Skip to Navigation | Skip to Content

Faculty: Roman Williams

Mark MulderRoman Williams, Assistant Professor, Sociology

616-526-6026
roman.williams@calvin.edu
Office: Spoelhof Center 237

Weekly Schedule
(Portal login required)

Personal Website

http://calvin.academia.edu/RomanWilliams

Educational Background

  • BS Messiah College
  • MDiv Columbia International University
  • ThM Gordon-Conwell Theological Seminary
  • PhD Boston University

Teaching Interests

My favorite courses to teach are introductory sociology (SOC 151) and the sociology of religion (SOC 311). Other areas of teaching interest include visual research methods, cultural sociology, globalization, and global Christianity.

Research

Currently, I am finishing a book project titled Seeing Religion: Toward a Visual Sociology of Religion (under contract with Routledge UK). In this edited volume, I bring together contributors who draw from their current research to discuss the application of visual methods to the study of religion and spirituality. Each chapter stimulates the sociological imagination through examples of research techniques, analytical approaches, and methodological concerns. The book should go to press in late 2014 or early 2015.

I was recently awarded a Congregational Studies Visual Methods Fellowship (studyingcongregations.org) to develop ways visual research techniques may be used to study and engage congregations. Specifically, this 18-month (July 2014-December 2015) fellowship involves three small-scale studies:

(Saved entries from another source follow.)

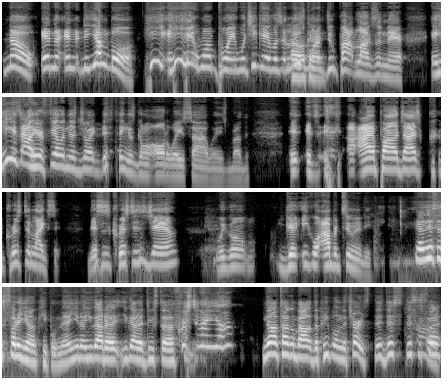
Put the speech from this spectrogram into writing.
No, in the in the, the young boy, he he hit one point, which he gave us at Oh, least one or two pop locks in there, and he is out here feeling this joint. This thing is going all the way sideways, brother. It, it's I apologize. Kristen likes it. This is Kristen's jam. We're gonna give equal opportunity. Yeah, this is for the young people, man. You know, you gotta you gotta do stuff. Kristen ain't young. No, I'm talking about the people in the church. This this is Oh. for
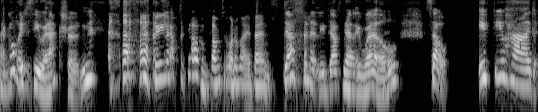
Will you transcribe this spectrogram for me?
I can't wait to see you in action. you have to come, come to one of my events. Definitely, definitely yeah. will. So, if you had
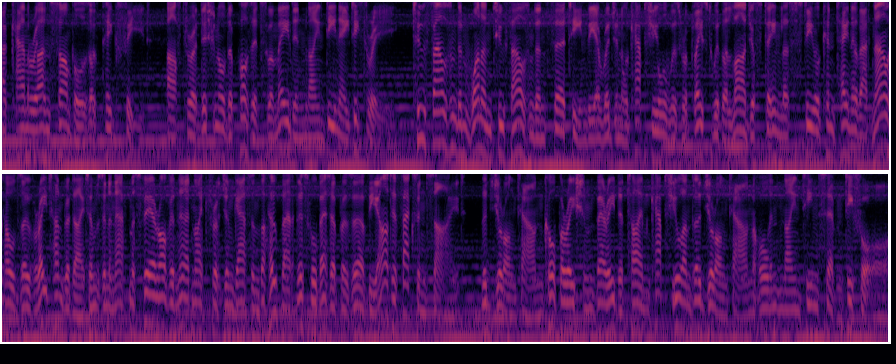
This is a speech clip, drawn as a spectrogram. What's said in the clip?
a camera and samples of pig feed after additional deposits were made in 1983. 2001 and 2013 the original capsule was replaced with a larger stainless steel container that now holds over 800 items in an atmosphere of inert nitrogen gas and the hope that this will better preserve the artifacts inside. The Jurong Town Corporation buried a time capsule under Jurong Town Hall in 1974.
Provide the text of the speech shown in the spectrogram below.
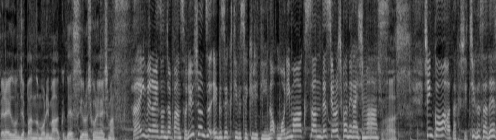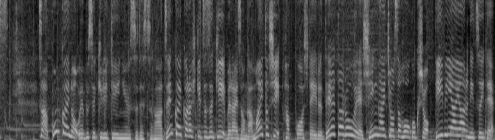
ベライゾンジャパンの森マークです。よろしくお願いします。はいベライゾンジャパンソリューションズエグゼクティブセキュリティの森マークさんです。よろしくお願いします。ます。進行は私ちぐさですさあ今回のウェブセキュリティニュースですが前回から引き続きベライゾンが毎年発行しているデータ漏洩侵害調査報告書 DBIR について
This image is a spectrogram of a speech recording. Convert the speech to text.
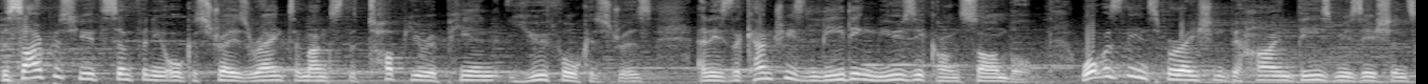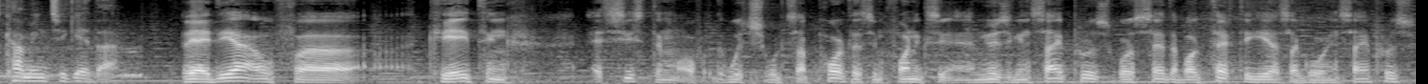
The Cyprus Youth Symphony Orchestra is ranked amongst the top European youth orchestras and is the country's leading music ensemble. What was the inspiration behind these musicians coming together? The idea of uh, creating a system of, which would support the symphonic uh, music in Cyprus was set about 30 years ago in Cyprus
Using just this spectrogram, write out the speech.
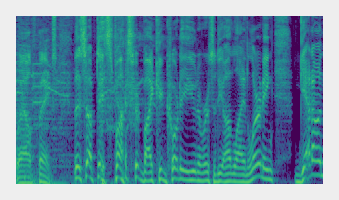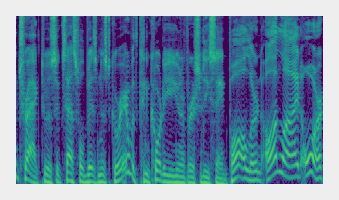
well, thanks. This update sponsored by Concordia University Online Learning. Get on track to a successful business career with Concordia University St. Paul. Learn online or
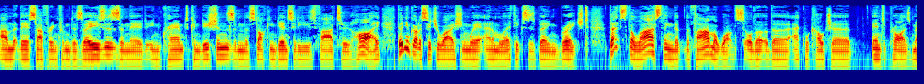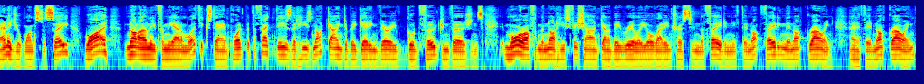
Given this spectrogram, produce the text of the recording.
um, that they're suffering from diseases and they're in cramped conditions and the stocking density is far too high, then you've got a situation where animal ethics is being breached. That's the last thing that the farmer wants or the, the aquaculture enterprise manager wants to see. Why? Not only from the animal ethics standpoint, but the fact is that he's not going to be getting very good food conversions. More often than not, his fish aren't going to be really all that interested in the feed. And if they're not feeding, they're not growing. And if they're not growing,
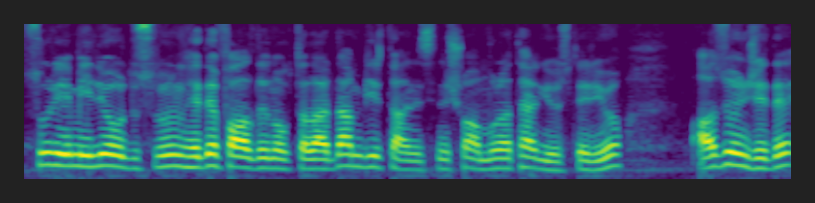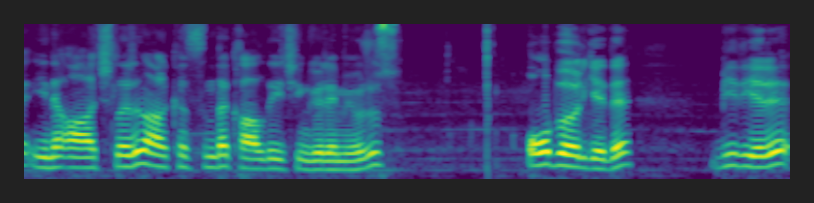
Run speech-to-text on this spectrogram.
Suriye Milli Ordusu'nun hedef aldığı noktalardan bir tanesini şu an Murat Er gösteriyor. Az önce de yine ağaçların arkasında kaldığı için göremiyoruz. O bölgede bir yere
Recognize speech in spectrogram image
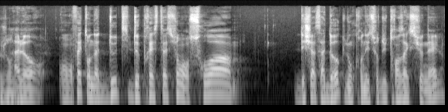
aujourd'hui? Alors, en fait, on a deux types de prestations. Soit des chasses ad hoc, donc on est sur du transactionnel,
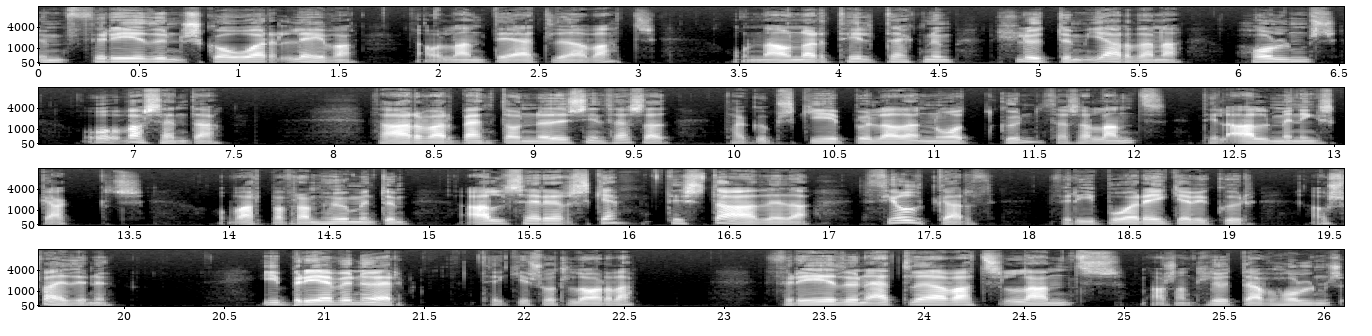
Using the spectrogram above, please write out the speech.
um friðun skóar leifa á landi elliða vatns og nánar tilteknum hlutum jarðana, holms og vassenda. Þar var bent á nöðsinn þess að takk upp skipulaða nótkunn þessa lands til almenningsgagns og varpa fram hugmyndum alls er er skemmti stað eða þjóðgarð fyrir íbúa Reykjavíkur á svæðinu. Í brefinu er, tekið svo til orða, friðun ellega vats lands á samt hluti af Holms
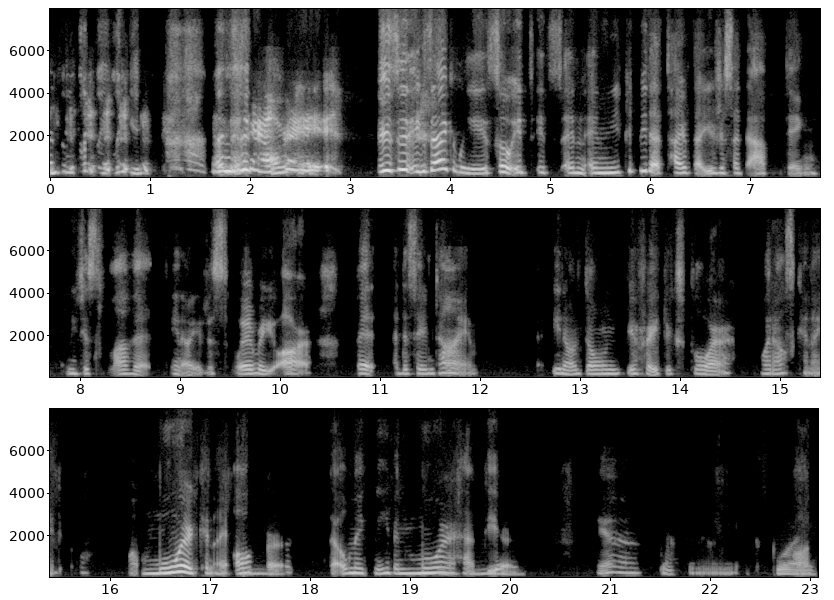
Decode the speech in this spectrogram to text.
had to leave. and then, all right. Is it exactly? So it's it's and and you could be that type that you're just adapting and you just love it. You know, you're just wherever you are, but at the same time, you know, don't be afraid to explore. What else can I do? What more can I mm-hmm. offer that will make me even more mm-hmm. happier? Yeah. Definitely. Explore.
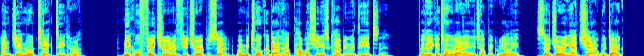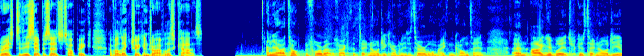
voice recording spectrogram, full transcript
and General Tech Tinkerer. Nick will feature in a future episode when we talk about how publishing is coping with the internet. But he can talk about any topic really. So during our chat, we digress to this episode's topic of electric and driverless cars. And you know, I talked before about the fact that technology companies are terrible at making content, and arguably it's because technology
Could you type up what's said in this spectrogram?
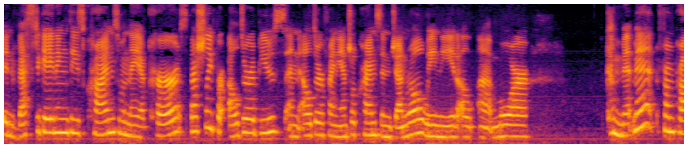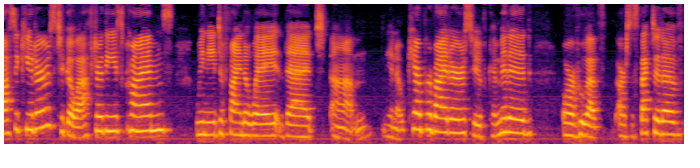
investigating these crimes when they occur, especially for elder abuse and elder financial crimes in general. We need a, a more commitment from prosecutors to go after these crimes. We need to find a way that um, you know care providers who've committed or who have are suspected of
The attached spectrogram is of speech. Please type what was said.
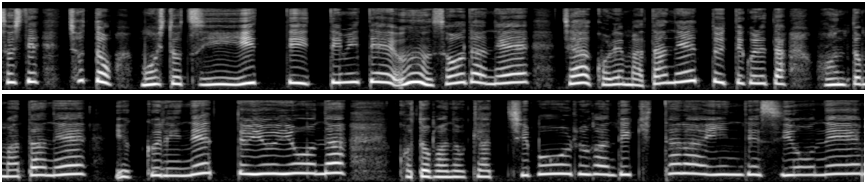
そしてちょっともう一ついいって言ってみて、うん、そうだね。じゃあこれまたねと言ってくれた。ほんとまたね。ゆっくりね。というような言葉のキャッチボールができたらいいんですよね。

(1) Congregational Self-Portraits. I will field test an exercise that uses participant-produced photographs to visually document and generate conversations within congregations and their neighborhoods. 8-10 participants at two research sites will generate a congregational self-portrait, which will take the form of a photo essay or a short video montage that employs participants’ images and narratives to tell the congregation’s story.

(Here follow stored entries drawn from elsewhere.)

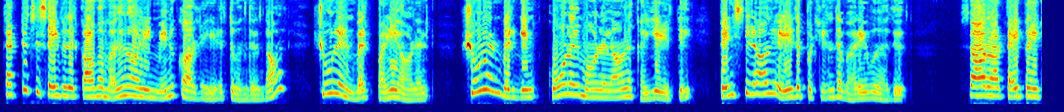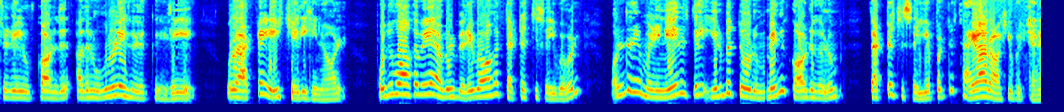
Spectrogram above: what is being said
தட்டச்சு செய்வதற்காக மறுநாளின் மெனு கார்டை எடுத்து வந்திருந்தான் ஷூலன்பெர்க் பணியாளன். ஷூலன்பர்கின் கோணல் மாடலான கையெழுத்தில் பென்சிலால் எழுதப்பட்டிருந்த வரைவு அது. சாரா டைப்ரைட்டரில் உட்கார்ந்து அதன் உருளைகளுக்கு இடையே ஒரு அட்டையை செருகினாள். பொதுவாகவே அவள் விரைவாக தட்டச்சு செய்பவள். ஒன்றரை மணி நேரத்தில் இருபத்தோரு மெனு கார்டுகளும் தட்டச்சு செய்யப்பட்டு தயாராகிவிட்டன.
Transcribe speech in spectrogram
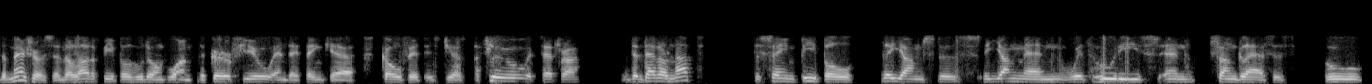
the measures, and a lot of people who don't want the curfew, and they think uh, COVID is just a flu, etc. That, that are not the same people, the youngsters, the young men with hoodies and sunglasses who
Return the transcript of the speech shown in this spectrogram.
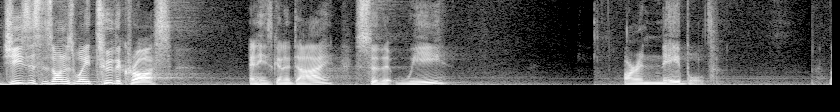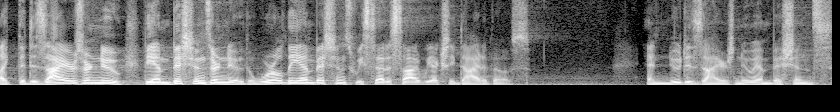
Jesus is on his way to the cross, and he's going to die so that we are enabled like the desires are new, the ambitions are new. The worldly ambitions we set aside, we actually die to those. And new desires, new ambitions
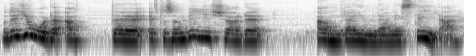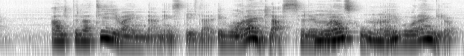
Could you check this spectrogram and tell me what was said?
Och det gjorde att eh, eftersom vi körde andra inlärningsstilar, alternativa inlärningsstilar i våran Okej. klass eller i Mm, våran skola, mm. i våran grupp,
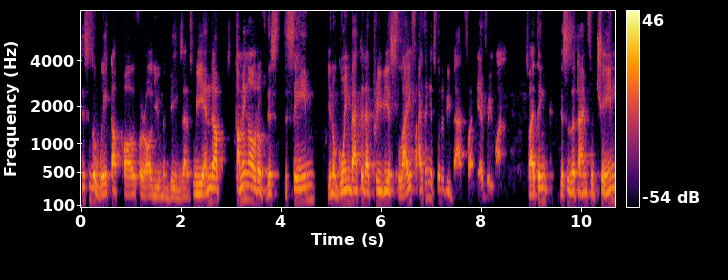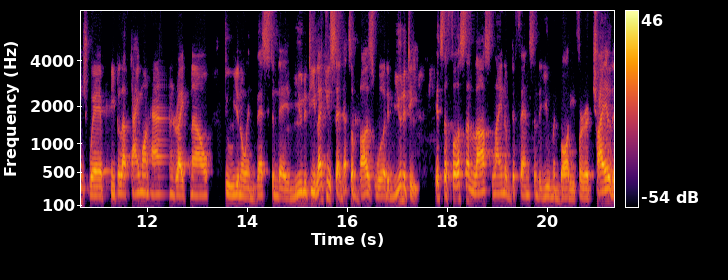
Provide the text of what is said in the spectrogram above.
this is a wake up call for all human beings. And if we end up coming out of this the same, you know, going back to that previous life, I think it's going to be bad for everyone. So I think this is a time for change where people have time on hand right now to, you know, invest in their immunity. Like you said, that's a buzzword, immunity. It's the first and last line of defense in the human body for a child, a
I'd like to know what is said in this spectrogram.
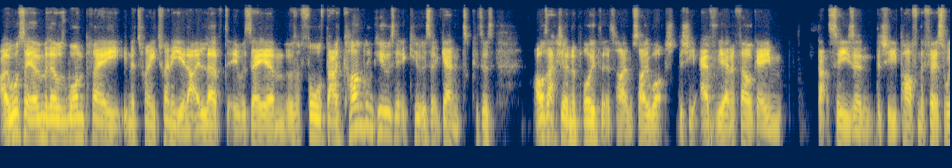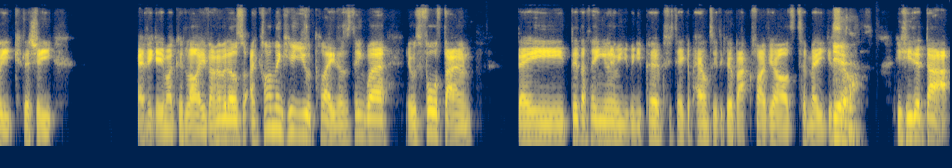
I will say, I remember there was one play in the 2020 year that I loved. It was a um, it was a fourth down. I can't think who was it. Who was it again? Because I was actually unemployed at the time, so I watched literally every NFL game that season. Literally, apart from the first week, literally every game I could live. I remember there was I can't think who you were playing. There was a thing where it was fourth down. They did a thing you know, when you purposely take a penalty to go back five yards to make yourself. Yeah. He, he did that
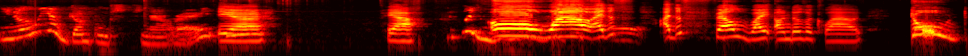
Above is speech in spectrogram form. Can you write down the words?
You know we have jump boosts now, right? Yeah. Yeah. Oh wow! I just I just fell right under the cloud. Don't.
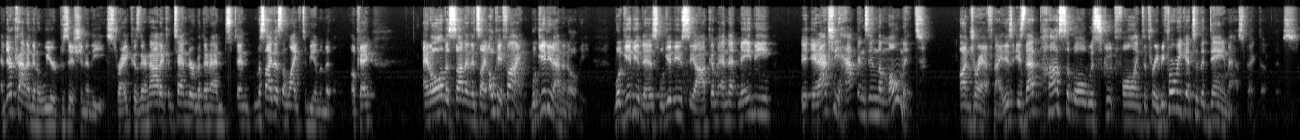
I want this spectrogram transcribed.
and they're kind of in a weird position in the East, right? Because they're not a contender, but they're not, and, and Masai doesn't like to be in the middle, okay? And all of a sudden, it's like, okay, fine, we'll give you Anunoby, we'll give you this, we'll give you Siakam, and that maybe it, it actually happens in the moment on draft night. Is is that possible with Scoot falling to three? Before we get to the Dame aspect of this,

(2) Empowering Congregations through Photovoice. I will explore ways the technique known as photovoice can empower congregations and their communities to voice their concerns, challenges, hopes, and triumphs. Two congregations and 10-15 participants at each research site will test and refine the method. Participants will display their photos in a public setting (e.g., the participating congregation). A gallery-like opening will include participants briefly discussing their images; titles and brief descriptions near each photograph will orient subsequent viewers to the story of each image. 

(3) Evaluating Change through Photo Elicitation Interviews. I will develop ways to use photo elicitation—participant-produced images used as prompts in interviews—to evaluate congregation-based social change and renewal programs. Field test the methodology by evaluating a program at one congregation.

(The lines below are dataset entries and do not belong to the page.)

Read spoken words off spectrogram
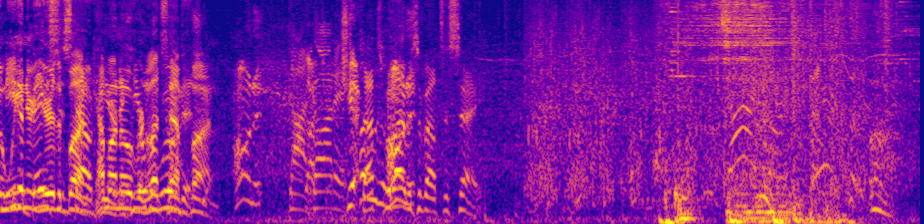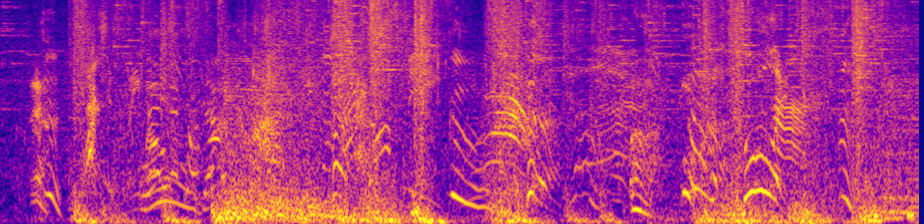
We the need a wiener, you're the bassist bun. out Come here on over, heal let's the have fun. On it. Got it. Got it. Check. That's what I was about to say. Cool it!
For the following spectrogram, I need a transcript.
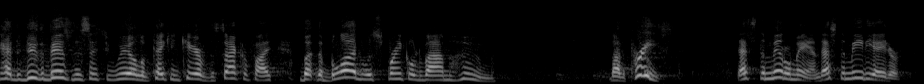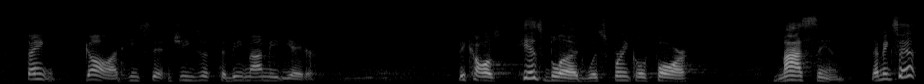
had to do the business, if you will, of taking care of the sacrifice, but the blood was sprinkled by whom? By the priest. That's the middleman. That's the mediator. Thank God he sent Jesus to be my mediator. Because his blood was sprinkled for my sin. That makes sense?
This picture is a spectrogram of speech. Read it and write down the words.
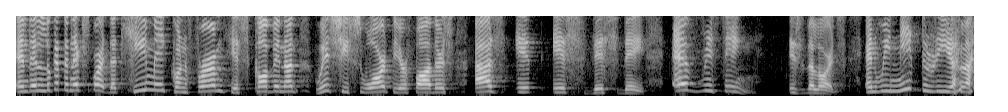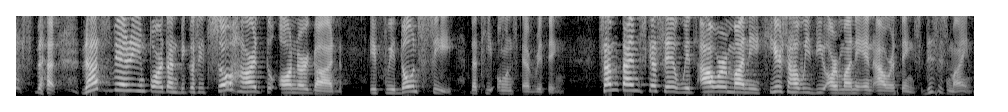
And then look at the next part that he may confirm his covenant which he swore to your fathers as it is this day. Everything is the Lord's. And we need to realize that. That's very important because it's so hard to honor God if we don't see that he owns everything. Sometimes kasi with our money, here's how we view our money and our things. This is mine.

Several articles on the Calvin Institute of Christian Worship website discuss my engaged scholarship:

"Roman Williams on Peeling Back Layers of Meaning in Church Life"

"Visualizing Worship: Sparking Conversations about Worship and Life"

"How to Use Photos to Spark Worship Conversations"

Selected Publications

Williams, Roman R. 2013. “Constructing a Calling: The Case of Evangelical Christian International Students in the United States.” Sociology of Religion 74(2):254-280.

Ammerman, Nancy T. and Roman R. Williams. 2012. “Speaking of Methods: Eliciting Religious Narratives through Interviews, Photos, and Oral Diaries.” Pp. 129–146 in Annual Review of the Sociology of Religion, Volume 3: New Methods in the Sociology of Religion. Leiden, The Netherlands: Brill.
       
Williams, Roman R. 2012. “An Invitation to Sociology.” Pp. 259–277 in Faith and Learning: A Handbook for Christian Higher Education, edited by David S. Dockery. Nashville, TN: B&H Publishing.

Williams, Roman R. 2012. “Missionaries.” In The Blackwell Encyclopedia of Globalization, edited by George Ritzer. Malden, MA: Wiley-Blackwell.     

Williams, Roman R. 2010. “Space for God: Lived Religion at Work, Home, and Play.” Sociology of Religion 71(3):257-279.